Forget Netflix or HBO Max—during her buildup, Sisson would frequently watch race videos. These include her own past performances, such as her personal best 30:49.57 in the 10,000 meters at the 2019 Stanford Invitational.
“Sometimes it’s just seeing something you've done before and reminding yourself, ‘Oh, yeah, my legs know how to do this,’” she said. “It sounds kind of cocky, but it’s for me, it’s helpful.”
Also in her queue: races won by two-time Olympian and American record holder Molly Huddle, who scratched from the Trials on June 14. Watching championship races where Huddle has taken the lead from the front, and then won, inspired Sisson and brought feelings of connection to her longtime training partner.
“I like looking at them; I am a very visual person,” she said. “I’ve watched and re-watched videos of her running, and running away from the field. Having her as a mentor has been huge for me.”
You might not have any of your own race videos at the ready, but “we all have the ability to draw upon our past successes, both in and out of sport,” Ross said.

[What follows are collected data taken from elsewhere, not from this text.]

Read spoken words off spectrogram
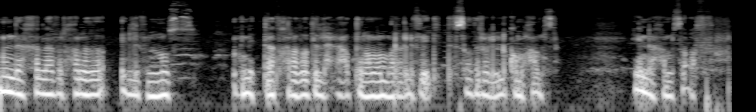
وندخلها في الخرزة اللي في النص من التلات خرزات اللي إحنا حطيناهم المرة اللي فاتت في سطر رقم خمسة. هنا خمسة أصفر.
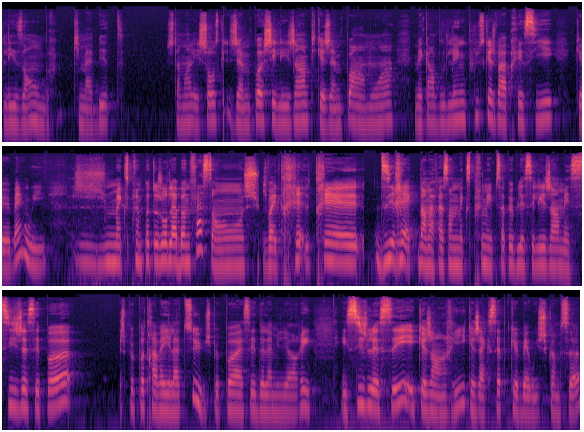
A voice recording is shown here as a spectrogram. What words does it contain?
les ombres qui m'habitent? Justement, les choses que j'aime pas chez les gens puis que j'aime pas en moi, mais qu'en bout de ligne, plus que je vais apprécier que, ben oui, je m'exprime pas toujours de la bonne façon. Je, vais être très, très direct dans ma façon de m'exprimer, puis ça peut blesser les gens. Mais si je sais pas, je peux pas travailler là-dessus. Je peux pas essayer de l'améliorer. Et si je le sais et que j'en ris, que j'accepte que, ben oui, je suis comme ça,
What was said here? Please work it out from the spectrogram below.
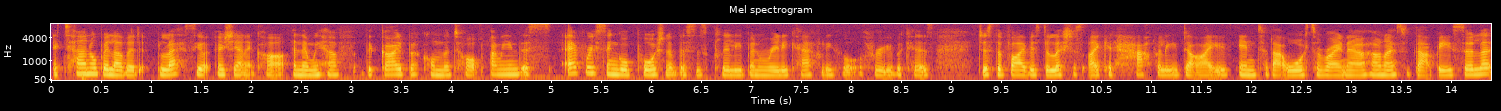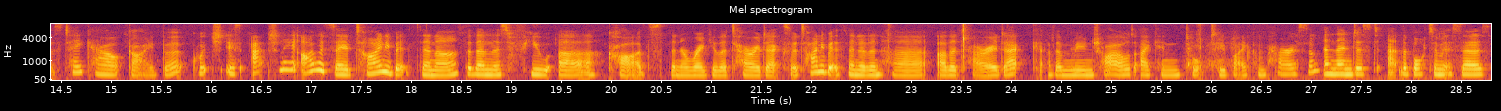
Eternal Beloved, bless your oceanic heart. And then we have the guidebook on the top. I mean, this every single portion of this has clearly been really carefully thought through because just the vibe is delicious. I could happily dive into that water right now. How nice would that be? So let's take out guidebook, which is actually, I would say, a tiny bit thinner, but then there's fewer cards than a regular tarot deck. So a tiny bit thinner than her other tarot deck, the Moonchild, I can talk to by comparison. And then just at the bottom it says,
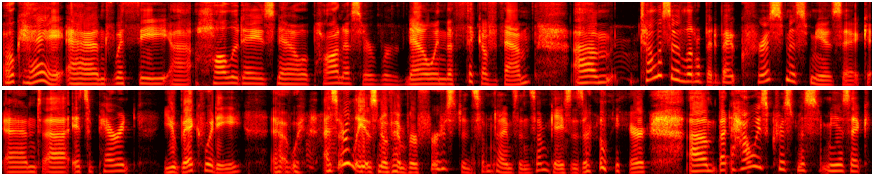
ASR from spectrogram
Okay, and with the uh, holidays now upon us, or we're now in the thick of them, um, tell us a little bit about Christmas music and uh, its apparent ubiquity uh, as early as November 1st, and sometimes in some cases earlier. Um, but how is Christmas music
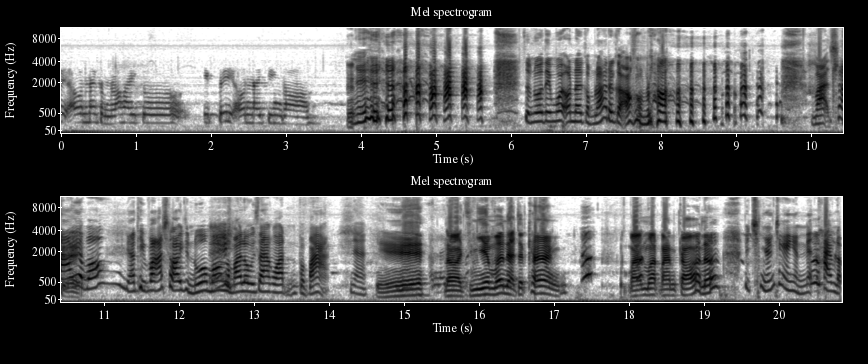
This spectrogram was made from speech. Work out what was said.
1អូននៅកំឡោះហើយគូទី2អូននៅជីងកងសំណួរទី1អូននៅកំឡោះឬក៏អស់កំឡោះ បាក់ឆ្លើយហ៎បងយ៉ាធីវ៉ាឆ្លើយជំនួសហ្មងកុំឲ្យលោកវិសាគាត់ពិបាកចាយេណ៎ស្ងៀមមើលអ្នកចិត្តខាងបានមាត់បានកណាឆ្ងាញ់ឆ្ងាញ់អាអ្នកថែមល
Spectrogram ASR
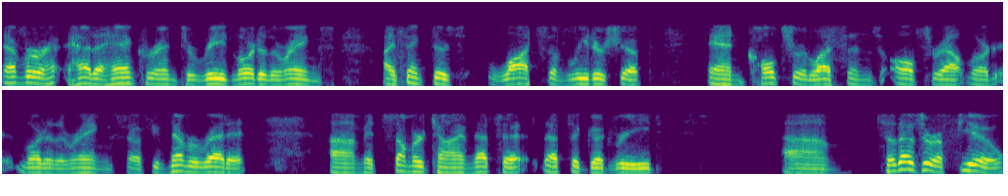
ever had a hankering to read Lord of the Rings, I think there's lots of leadership and culture lessons all throughout Lord Lord of the Rings. So if you've never read it, um, it's summertime. That's a that's a good read. Um, so those are a few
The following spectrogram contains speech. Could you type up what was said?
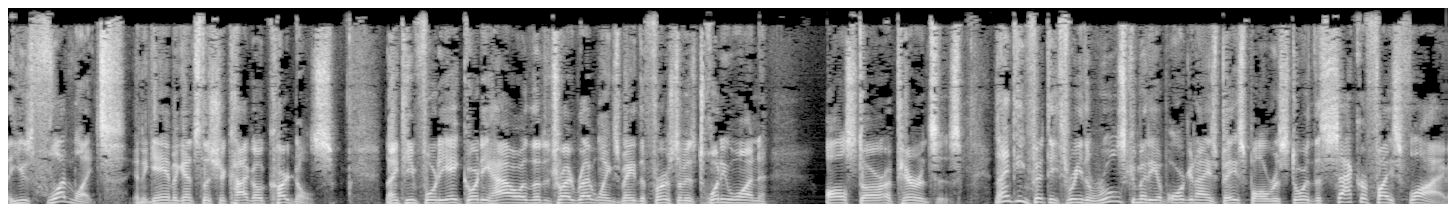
They used floodlights in a game against the Chicago Cardinals. 1948, Gordie Howe of the Detroit Red Wings made the first of his 21 all Star appearances. 1953, the Rules Committee of Organized Baseball restored the sacrifice fly.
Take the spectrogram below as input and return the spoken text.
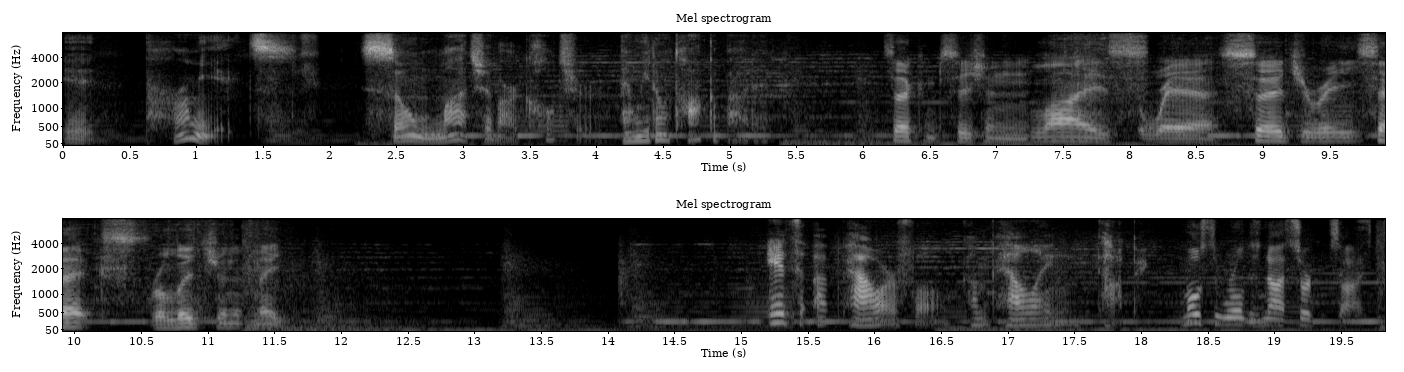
it permeates so much of our culture, and we don't talk about it. Circumcision lies where surgery, sex, religion meet. It's a powerful, compelling topic. Most of the world is not circumcised.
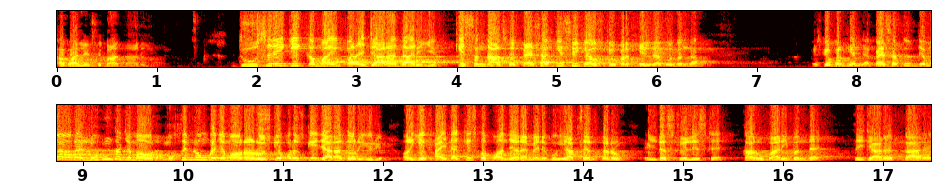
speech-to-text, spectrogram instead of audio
حوالے سے بات آ رہی ہے۔ دوسرے کی کمائی پر اجارہ داری ہے۔ کس انداز پہ پیسہ کسی کا اس کے اوپر کھیل رہا ہے کوئی بندہ؟ اس کے اوپر کھیل رہا ہے۔ پیسہ تو جمع ہو رہا ہے، لوگوں کا جمع ہو رہا ہے، مختلف لوگوں کا جمع ہو رہا ہے اور اس کے اوپر اس کی اجارہ دوری ہو رہی ہے۔ اور یہ فائدہ کس کو پہنچ جا رہا ہے؟ میں نے وہی آپ سے کر رہا ہوں، انڈسٹریلسٹ ہے، کاروباری بندہ ہے۔ تجارت کار ہے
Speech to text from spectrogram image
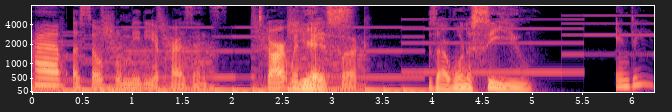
have a social media presence start with Yes. Facebook Cuz I want to see you. indeed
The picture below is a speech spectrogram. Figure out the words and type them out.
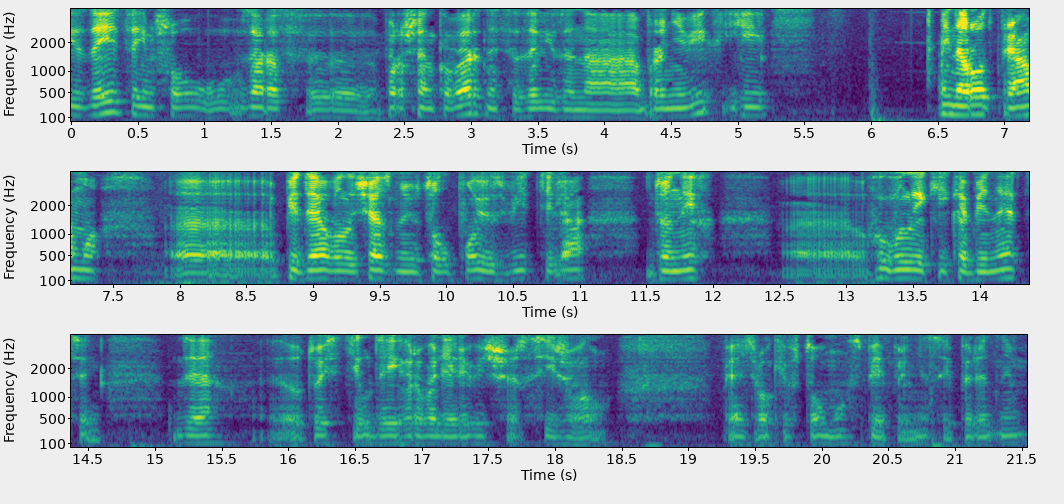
і здається їм, що зараз е, Порошенко вернеться, залізе на бронєвік, і, і народ прямо е, піде величезною толпою звідтіля до них е, у великий кабінет, де е, той стіл, де Ігор Валерійович сіжував 5 років тому з пепельницею перед ним.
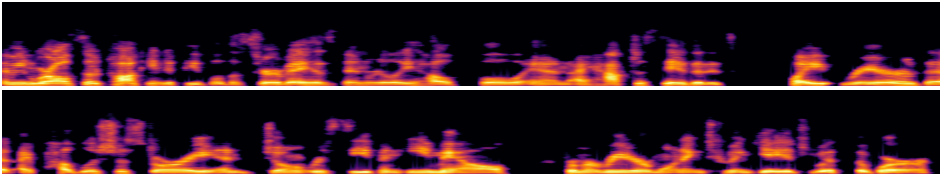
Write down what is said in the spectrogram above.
I mean, we're also talking to people. The survey has been really helpful. And I have to say that it's quite rare that I publish a story and don't receive an email from a reader wanting to engage with the work.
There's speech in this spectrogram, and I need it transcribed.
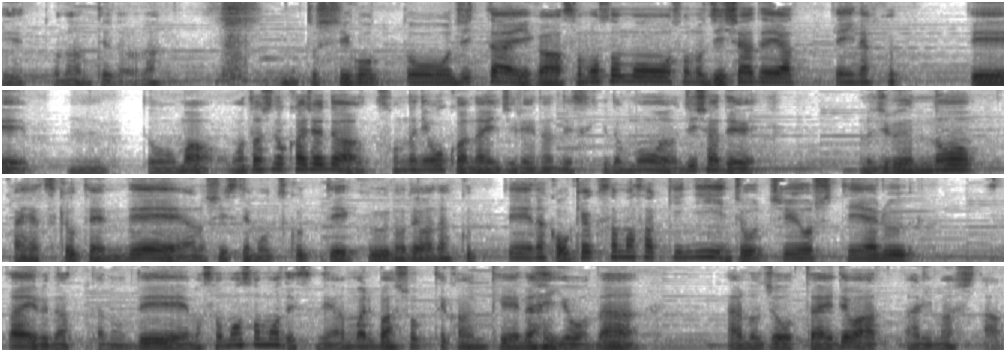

He recommends using your training log as your own personal power journal. “With each day’s training, write down areas when you executed mental toughness and how you were able to get through difficult runs,” he said. Reviewing these notes prerace will ward off the doubt and anxiety that can often creep in last-minute.
4. Reshape your narrative.
Recalling those victories of the past can shift you away from negative thought patterns. You can also recruit someone who knows you well as a runner—for instance, a coach or a training partner—to reinforce the message.
During the final phase of her preparations, Sisson traveled from Arizona back to Providence, Rhode Island, to see Treacy in person. These sessions improved her confidence as well as her fitness. “He knows how I think, and he knows to challenge the stories I have about myself in my head,” she said.
“I was telling him something along the lines of, ‘Oh, I can't outkick certain people.’ And he’s like, ‘That’s not true,’” she said. “He brought up a race that I did in college where I outkicked someone and ran a 65-second last lap.”
Because she trusts him and knows “he’s a realist,” his assessment wards off her moments of self-doubt. “If he says, ‘You’re capable of doing this,’ I know that’s what I’m capable of doing,” she said.
5. Add to your toolbox.
In addition to reinforcing her past strengths, Treacy also assigned her workouts to build the exact skills she’d need to hone her finishing speed. “We actually practiced running a lot of faster 400s,” she said.
In addition, she ran three 5Ks in her buildup, in which she consciously focused on picking up her speed in the last two kilometers. “Even when I was tired, I knew with 2K to go: all right, time to go,” she said. “I think that was great practice.”
6. Remember: It’s tough for everybody.
Living in Phoenix likely gave Sisson an advantage in the heat, even though she did her recent training this year in cooler Flagstaff and Providence. Still, she channeled the memory of tough workouts in scorching temps—and implemented the adjustments to her routine they required, such as trading hot coffee for caffeinated gum or a shot of espresso prerace.
At tough spots during the competition, she honed in on those advantages rather than dwell on the bad conditions. “Even when it felt really hot, I kept telling myself: ‘I know, you’re feeling the heat. But so is everyone else,’” she said.
7. View obstacles as opportunities
When 41 women toe the line on a scorching day, not everyone will be able to keep up with the lead pack. In fact, Sisson lapped many talented runners—all but six others in the field—en route to her victory.
Though she—along with second-place finisher Karissa Schweizer and Alicia Monson, who finished third—had to weave a bit as the race wore on, Sisson didn’t view these competitors as a hindrance to her progress.
In fact, she was grateful the race was condensed to one section instead of two, as proposed by USATF in late May. That way, even as a front-runner, she had competitors to key off of. “It kind of gives me something to eye in front of me and reel in,” she said. “They helped me.”(07/03/2021) Views: 651 ⚡AMP